§ EXERCISE PROMPT
Your answer should be the records, copied exactly, with the pictures removed.

=== Begin Enclosure ===

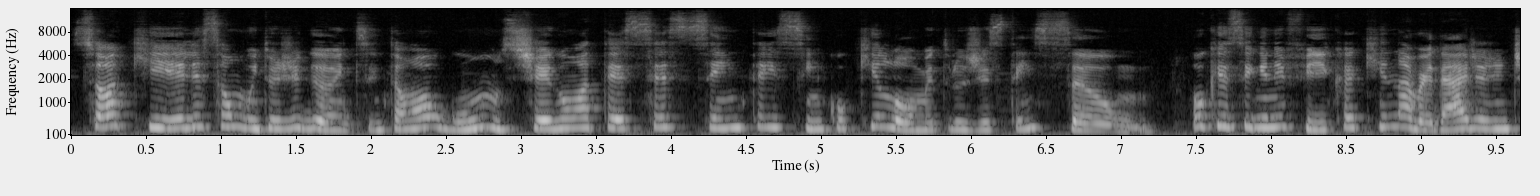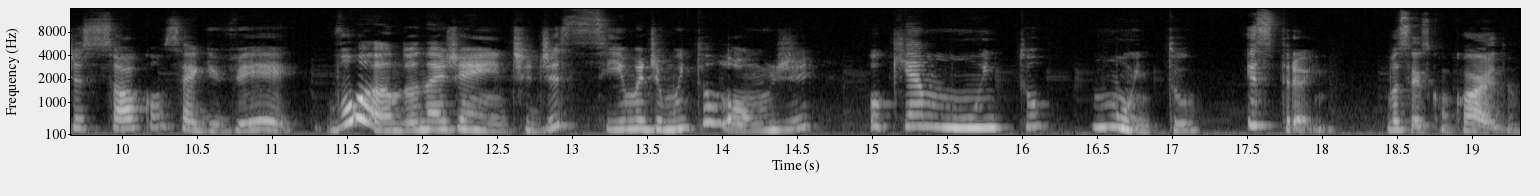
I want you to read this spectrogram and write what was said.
Só que eles são muito gigantes, então alguns chegam a ter 65 quilômetros de extensão o que significa que na verdade a gente só consegue ver voando, né, gente? De cima, de muito longe, o que é muito, muito estranho. Vocês concordam?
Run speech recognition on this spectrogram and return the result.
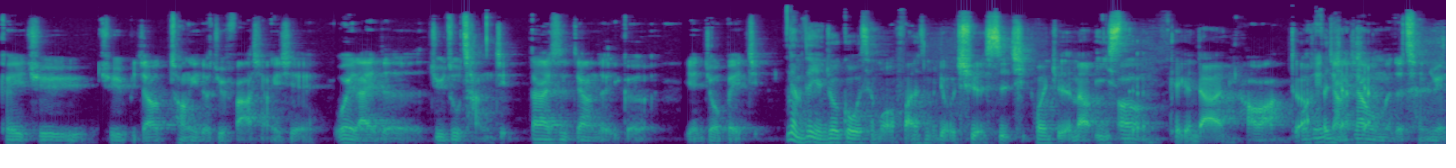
可以去去比较创意的去发想一些未来的居住场景，大概是这样的一个研究背景。那你们在研究过程有没有发生什么有趣的事情，或者你觉得蛮有意思的，哦可以跟大家？好啊，对啊我先讲一下我们的成员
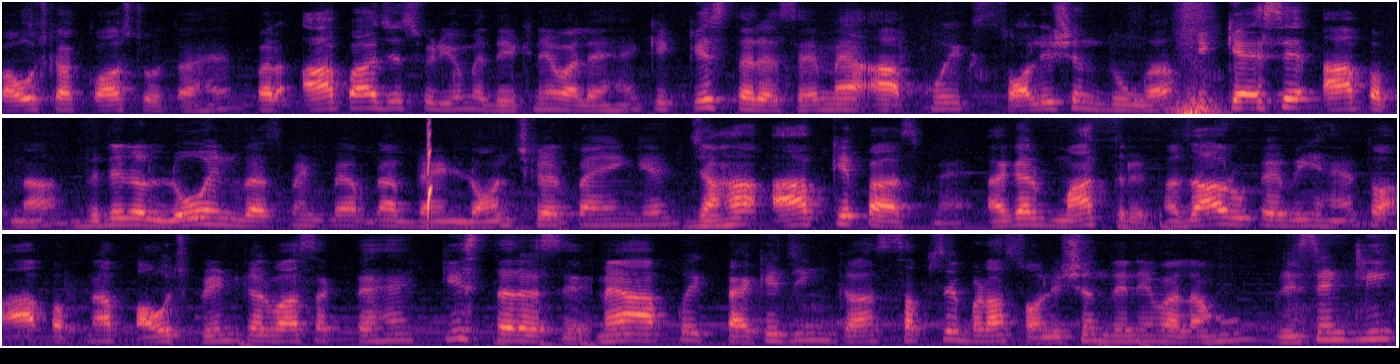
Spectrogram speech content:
पाउच का कॉस्ट होता है, पर आप आज इस वीडियो में देखने वाले हैं कि किस तरह से मैं आपको एक सॉल्यूशन दूँगा कि कैसे आप अपना विद इन अ लो इन्वेस्टमेंट में अपना ब्रांड लॉन्च कर पाएँगे। जहाँ आपके पास में अगर मात्र हज़ार रुपए भी हैं तो आप अपना पाउच प्रिंट करवा सकते हैं। किस तरह से? मैं आपको एक पैकेजिंग का सबसे बड़ा सॉल्यूशन देने वाला हूँ। रिसेंटली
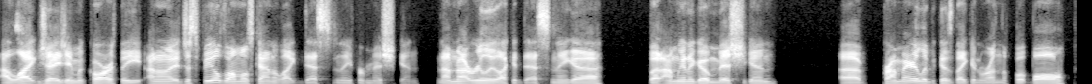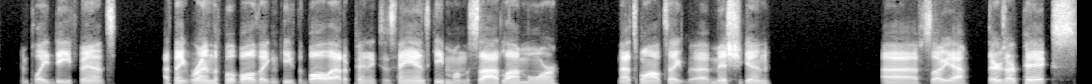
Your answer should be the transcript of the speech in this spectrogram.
I like JJ McCarthy. I don't know. It just feels almost kind of like destiny for Michigan. And I'm not really like a destiny guy, but I'm going to go Michigan uh, primarily because they can run the football and play defense. I think running the football, they can keep the ball out of Penix's hands, keep him on the sideline more. That's why I'll take uh, Michigan. Uh, so yeah, there's our picks.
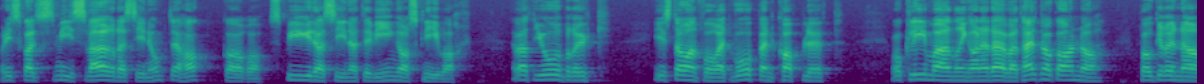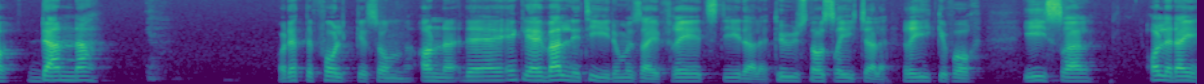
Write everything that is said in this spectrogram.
Og de skal smi sverda sine om til hakker og spyder sine til vingardskniver. Det har vært jordbruk i stedet for et våpenkappløp. Og klimaendringene der har vært helt noe annet på grunn av denne og dette folket som Anne, Det er egentlig ei veldig tid, om vi sier fredstid eller tusenårsrike eller riket for Israel. Alle de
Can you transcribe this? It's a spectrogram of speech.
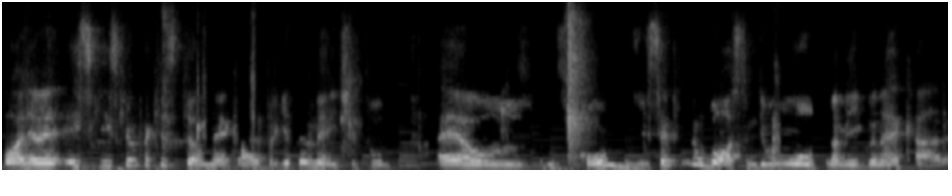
Olha, é, isso, isso que é outra questão, né, cara? Porque também, tipo, é, os, os cônjuges sempre não gostam de um outro amigo, né, cara?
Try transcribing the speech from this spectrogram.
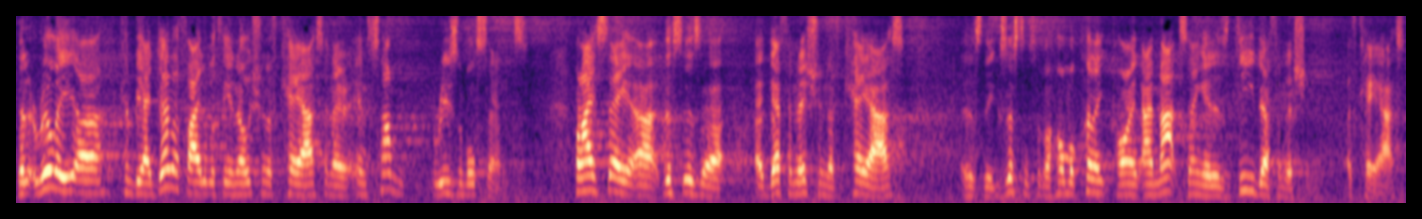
that it really uh, can be identified with the notion of chaos in, a, in some reasonable sense. When I say uh, this is a, a, definition of chaos, is the existence of a homoclinic point, I'm not saying it is the definition of chaos,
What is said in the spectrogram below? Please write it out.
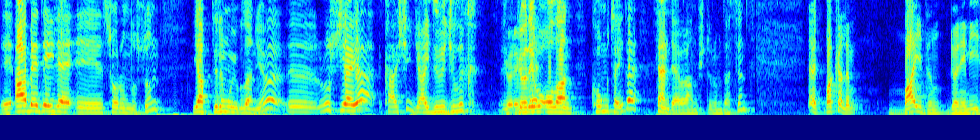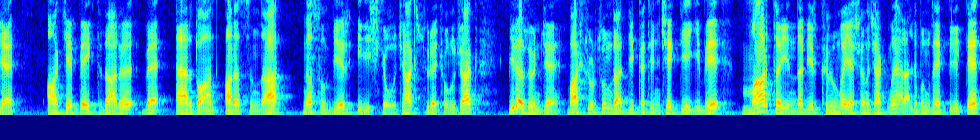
E, ABD ile e, sorumlusun. Yaptırım uygulanıyor. E, Rusya'ya karşı caydırıcılık Görevinde... görevi olan komutayı da sen devralmış durumdasın. Evet bakalım Biden dönemiyle AKP iktidarı ve Erdoğan arasında nasıl bir ilişki olacak, süreç olacak? Biraz önce başyurtun da dikkatini çektiği gibi Mart ayında bir kırılma yaşanacak mı? Herhalde bunu da hep birlikte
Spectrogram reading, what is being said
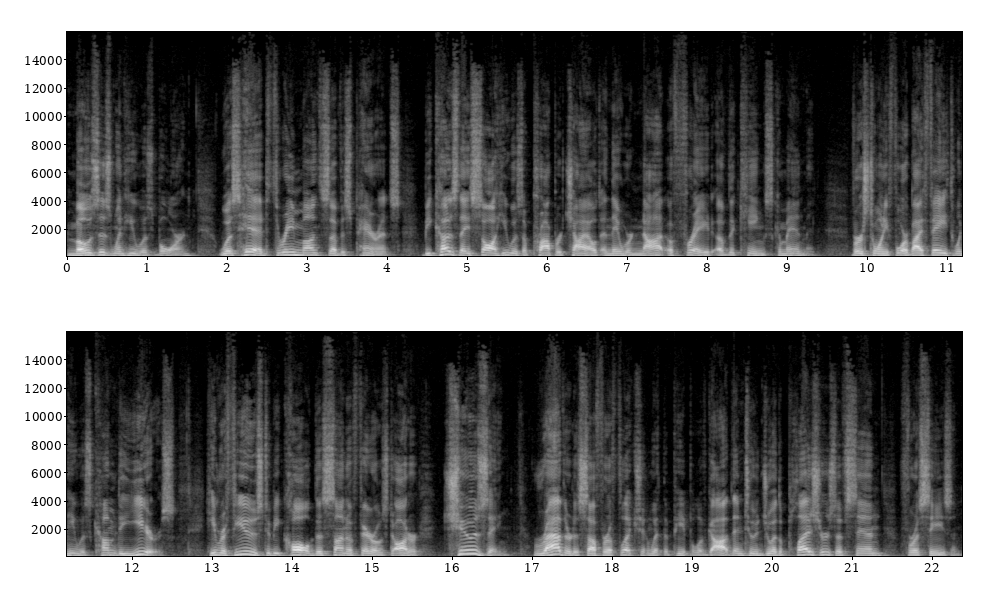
Moses, when he was born, was hid three months of his parents because they saw he was a proper child and they were not afraid of the king's commandment. Verse 24 By faith, when he was come to years, he refused to be called the son of Pharaoh's daughter, choosing rather to suffer affliction with the people of God than to enjoy the pleasures of sin for a season,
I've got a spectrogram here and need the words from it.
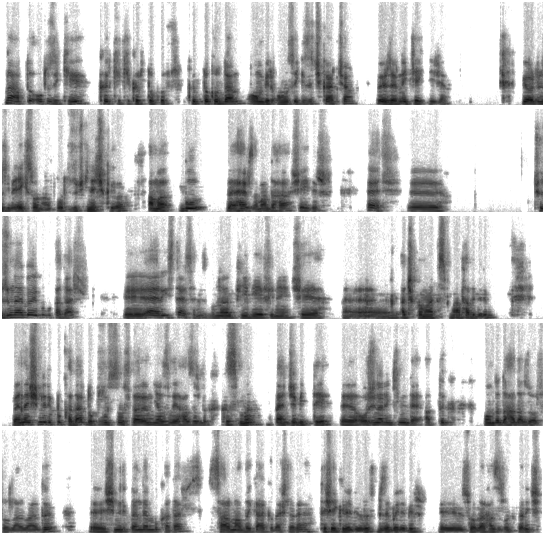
Ne yaptı? 32, 42, 49. 49'dan 11, 18'i çıkartacağım ve üzerine 2 ekleyeceğim. Gördüğünüz gibi eksi 16, 33 yine çıkıyor. Ama bu da her zaman daha şeydir. Evet. E, çözümler böyle bu, bu kadar. E, eğer isterseniz bunların pdf'ini şeye e, açıklama kısmına atabilirim. Benden şimdilik bu kadar. 9. sınıfların yazılıya hazırlık kısmı bence bitti. E, orijinal linkini de attık. Onda daha da zor sorular vardı. E, şimdilik benden bu kadar. Sarmal'daki arkadaşlara teşekkür ediyoruz. Bize böyle bir e, sorular hazırladıkları için.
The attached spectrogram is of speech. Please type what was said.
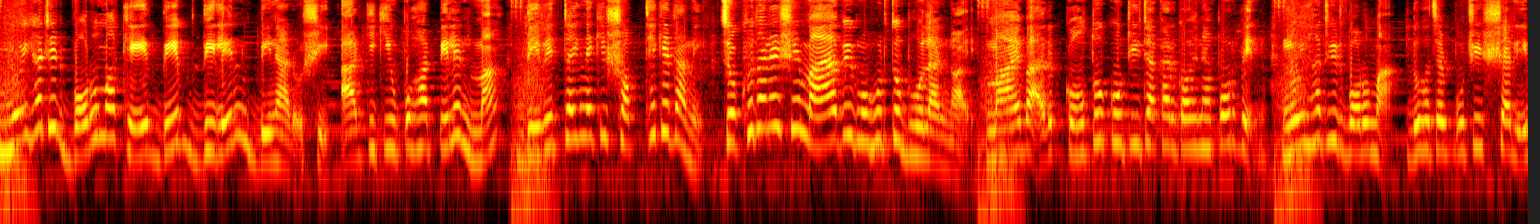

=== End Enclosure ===

§ COMPLETED TASK
I want you to read this spectrogram and write what was said.
Só que eles são muito gigantes, então alguns chegam a ter 65 quilômetros de extensão o que significa que na verdade a gente só consegue ver voando, né, gente? De cima, de muito longe, o que é muito, muito estranho. Vocês concordam?
Run speech recognition on this spectrogram and return the result.
可以去去比较创意的去发想一些未来的居住场景，大概是这样的一个研究背景。那你们在研究过程有没有发生什么有趣的事情，或者你觉得蛮有意思的，哦可以跟大家？好啊，对啊我先讲一下我们的成员
Spectrogram speech content:
पाउच का कॉस्ट होता है, पर आप आज इस वीडियो में देखने वाले हैं कि किस तरह से मैं आपको एक सॉल्यूशन दूँगा कि कैसे आप अपना विद इन अ लो इन्वेस्टमेंट में अपना ब्रांड लॉन्च कर पाएँगे। जहाँ आपके पास में अगर मात्र हज़ार रुपए भी हैं तो आप अपना पाउच प्रिंट करवा सकते हैं। किस तरह से? मैं आपको एक पैकेजिंग का सबसे बड़ा सॉल्यूशन देने वाला हूँ। रिसेंटली
Your answer should be the transcript of the speech in this spectrogram.
I like JJ McCarthy. I don't know. It just feels almost kind of like destiny for Michigan. And I'm not really like a destiny guy, but I'm going to go Michigan uh, primarily because they can run the football and play defense. I think running the football, they can keep the ball out of Penix's hands, keep him on the sideline more. That's why I'll take uh, Michigan. Uh, so yeah, there's our picks.
Write everything that is said in this spectrogram.
Og de skal smi sverda sine om til hakker og spyder sine til vingardskniver. Det har vært jordbruk i stedet for et våpenkappløp. Og klimaendringene der har vært helt noe annet på grunn av denne og dette folket som Anne, Det er egentlig ei veldig tid, om vi sier fredstid eller tusenårsrike eller riket for Israel. Alle de
Can you transcribe this? It's a spectrogram of speech.
Olha, é, isso, isso que é outra questão, né, cara? Porque também, tipo, é, os, os cônjuges sempre não gostam de um outro amigo, né, cara?
Try transcribing the speech from this spectrogram.
that it really uh, can be identified with the notion of chaos in, a, in some reasonable sense. When I say uh, this is a, a, definition of chaos, is the existence of a homoclinic point, I'm not saying it is the definition of chaos,
What is said in the spectrogram below? Please write it out.
E, ABD ile e, sorumlusun. Yaptırım uygulanıyor. E, Rusya'ya karşı caydırıcılık Görevinde... görevi olan komutayı da sen devralmış durumdasın. Evet bakalım Biden dönemiyle AKP iktidarı ve Erdoğan arasında nasıl bir ilişki olacak, süreç olacak? Biraz önce başyurtun da dikkatini çektiği gibi Mart ayında bir kırılma yaşanacak mı? Herhalde bunu da hep birlikte
Spectrogram reading, what is being said
Moses, when he was born, was hid three months of his parents because they saw he was a proper child and they were not afraid of the king's commandment. Verse 24 By faith, when he was come to years, he refused to be called the son of Pharaoh's daughter, choosing rather to suffer affliction with the people of God than to enjoy the pleasures of sin for a season,
I've got a spectrogram here and need the words from it.
Ne yaptı? 32, 42, 49. 49'dan 11, 18'i çıkartacağım ve üzerine 2 ekleyeceğim. Gördüğünüz gibi eksi 16, 33 yine çıkıyor. Ama bu da her zaman daha şeydir. Evet. E, çözümler böyle bu, bu kadar. E, eğer isterseniz bunların pdf'ini şeye e, açıklama kısmına atabilirim. Benden şimdilik bu kadar. 9. sınıfların yazılıya hazırlık kısmı bence bitti. E, orijinal linkini de attık. Onda daha da zor sorular vardı. E, şimdilik benden bu kadar. Sarmal'daki arkadaşlara teşekkür ediyoruz. Bize böyle bir e, sorular hazırladıkları için.
The attached spectrogram is of speech. Please type what was said.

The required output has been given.